2 big events at Woolaroc

Chris Day |
Fireworks explode over Clyde Lake at Woolaroc during a recent Cow Thieves and Outlaws Reunion. Woolaroc

Woolaroc has benefited from Pawhuska tourism growth, sparked by last year’s opening of Pioneer Woman Ree Drummond’s Mercantile restaurant and store, Woolaroc CEO Bob Fraser said.

Many visitors are staying in Bartlesville and visiting attractions here and in Osage County.

“They have done a tremendous job there of encouraging their visitors — ‘to make sure you go visit Woolaroc, to makes sure you go visit Price Tower.’ They are sharing the wealth there, too,” Fraser said.

Fraser focused on two upcoming events — Saturday’s Cow Thieves and Outlaws Reunion and the Best of the Best Art Show, which opens Oct. 7 in the Woolaroc Museum. The show runs through Dec. 31.

“In addition to being outstanding events that are fun to put on that attract great local, state and national support, these two events over the last 10-plus years have raised more than $2 million for Woolaroc. Those two events have enabled us to do some of those things that you’ve seen when you come out to Woolaroc — the new exhibits, the new lighting in the museum. These were all things we wanted to do, but they would have been three years, five years, 10 years down the road before we could’ve funded them. Those two events have made those kinds of things possible,” Fraser said.

The Cow Thieves and Outlaws Reunion is the annual fundraiser for Frank Phillips Foundation, which owns and operates the Woolaroc Museum and Wildlife Preserve in Osage County. Fraser said more than 800 had signed up to attend the reunion’s 90th anniversary, and anticipates more than 900 will be at Saturday’s festivities.

The Reunion will feature an outlaw country concert with Mike and the Moonpies and country folk/Americana group the O’s. Guests also can selected one of three gourmet southwest cuisine options provided by Sterling’s Grille, The Painted Horse and Shorties Grille. Cup ’N Cakes will provide desert — an assortment of cupcakes. The Artist Tent also returns with 10 artists making their works available.

“Cow Thieves and Outlaws is a great party,” Fraser said. “You read sometimes that we call it the ‘best damn party in the state.’ That’s because it is.”

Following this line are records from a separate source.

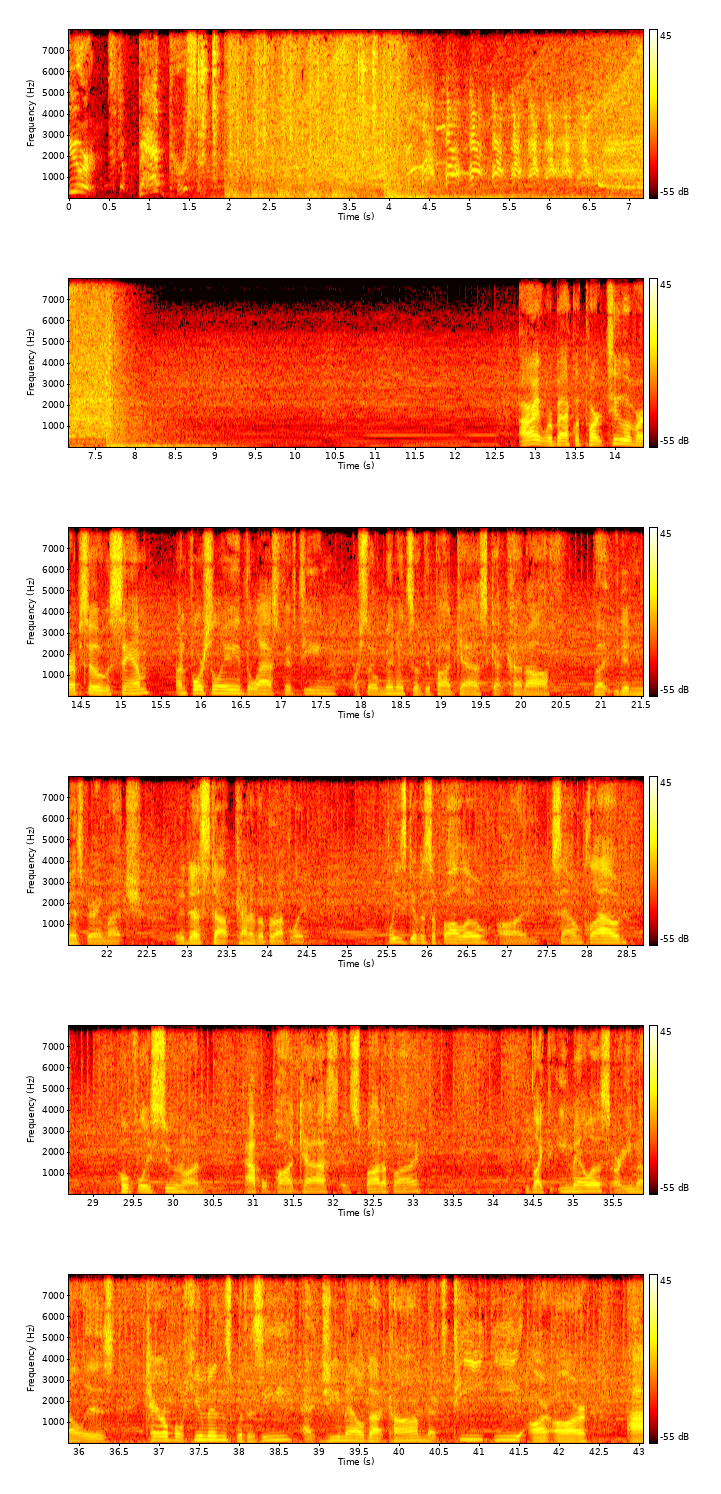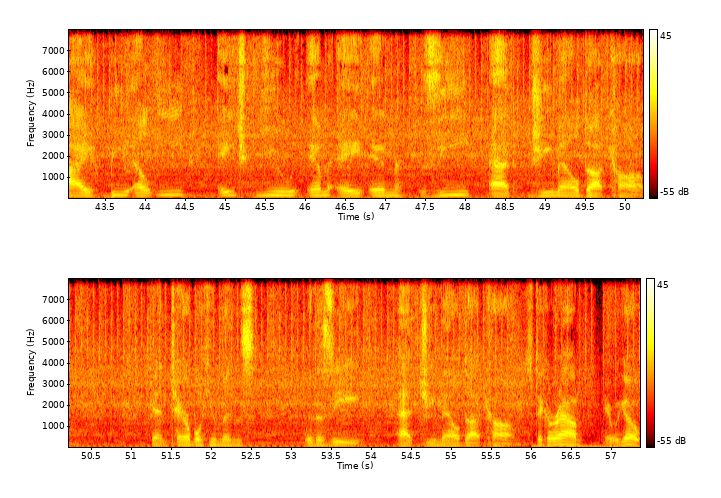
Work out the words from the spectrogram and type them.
You're such a bad person. All right, we're back with part two of our episode with Sam. Unfortunately, the last 15 or so minutes of the podcast got cut off, but you didn't miss very much. But it does stop kind of abruptly. Please give us a follow on SoundCloud, hopefully soon on Apple Podcasts and Spotify. If you'd like to email us, our email is terriblehumans with a Z at gmail.com. That's T E R R I B L E H U M A N Z at gmail.com. Again, terriblehumans with a Z at gmail.com. Stick around. Here we go.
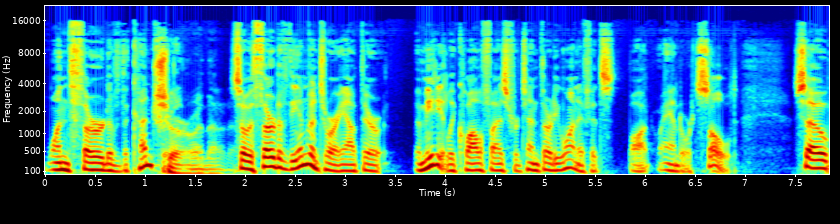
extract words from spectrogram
One third of the country. Sure. without a doubt. So a third of the inventory out there immediately qualifies for 1031 if it's bought and or sold. So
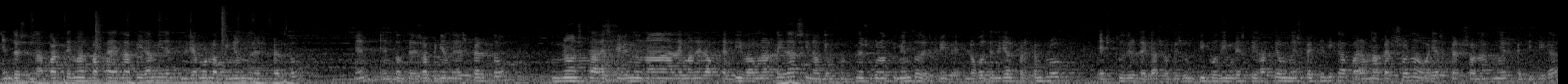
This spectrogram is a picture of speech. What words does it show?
entonces en la parte más baja de la pirámide tendríamos la opinión de un experto. Entonces esa opinión del experto no está describiendo de manera objetiva una realidad, sino que en función de su conocimiento describe. Luego tendríamos, por ejemplo, estudios de caso, que es un tipo de investigación muy específica para una persona o varias personas muy específicas.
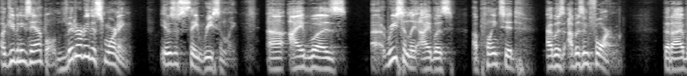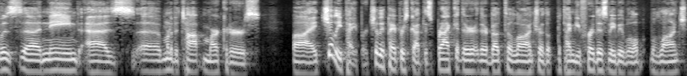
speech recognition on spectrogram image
I'll give you an example. Literally this morning, it was just to say recently, uh, I was uh, recently I was appointed. I was I was informed that I was uh, named as uh, one of the top marketers by Chili Piper. Chili Piper's got this bracket they're they're about to launch, or the, the time you've heard this, maybe we'll will launch.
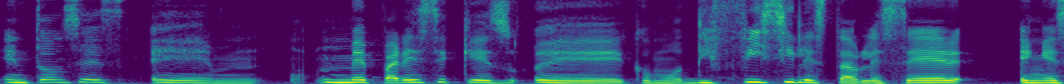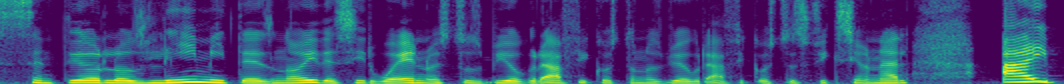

Best of the Best is a national recognized art show at the Woolaroc Museum. This year it fathers the work of eight artists — painters Bill Anton, George Carlson, Len Chmiel, T. Allen Lawson, Dean Mitchell and Andrew Peters and sculptors Tim Cherry and Steve Kestrel, Fraser said.

The first time Woolaroc hosted a national art show was in 2013. It has held one every other year since then.

“It was a major success. It was such a success that we some of us hesitated to think about trying it again. That first show started the process of putting us on a national stage,” Fraser said. “It got our name in front of people it needed to get in front of.”

In 2015, Woolaroc hosted the Best of the Best featuring the work of some of the best wildlife artists. It established Woolaroc on the national stage, he said. The art community realized Woolaroc was putting on one of the finest art shows in the country.

“We heard it from artists. We heard it from collectors. … People were saying ‘This is the way it used to be. This is the way we used to feel when we go to an art show,” Fraser said. “Everything is done right.”


Frank Phillips Home

The Frank Phillips Foundation and the city of Bartlesville continue the journey to put the upkeep and operation of the Frank Phillips Home In Bartlesville under the direction of the Frank Phillips Foundation. The trek started several years ago when the state revenue crunch started hitting the Oklahoma Historical Society, which operated the Frank Phillips Home. This year, the organization ran out of funding to support the Frank Phillips Home. According to the deed, the city of Bartlesville needed to take over ownership and operations of the Frank Phillips Home or bulldoze it to the ground and make the property a park. Fraser said.

The Foundation is trying to raise a $1 million endowment for the Frank Phillips Home. The legal documents are in the court system. The legal process, Fraser said, should be completed by mid-November.

“The good think about the Frank Phillips Home is they have done an incredible job of preserving that home. It is in great, great condition,” he said.

Fraser said he doesn’t expect any staff changes at the Frank Phillips Home. The Foundation’s objective is to “shoot a little life into it.”

“We foresee weddings on the grounds. We foresee events going on on that property. We want to have more activities than what they’ve been able to do in the past,” he said.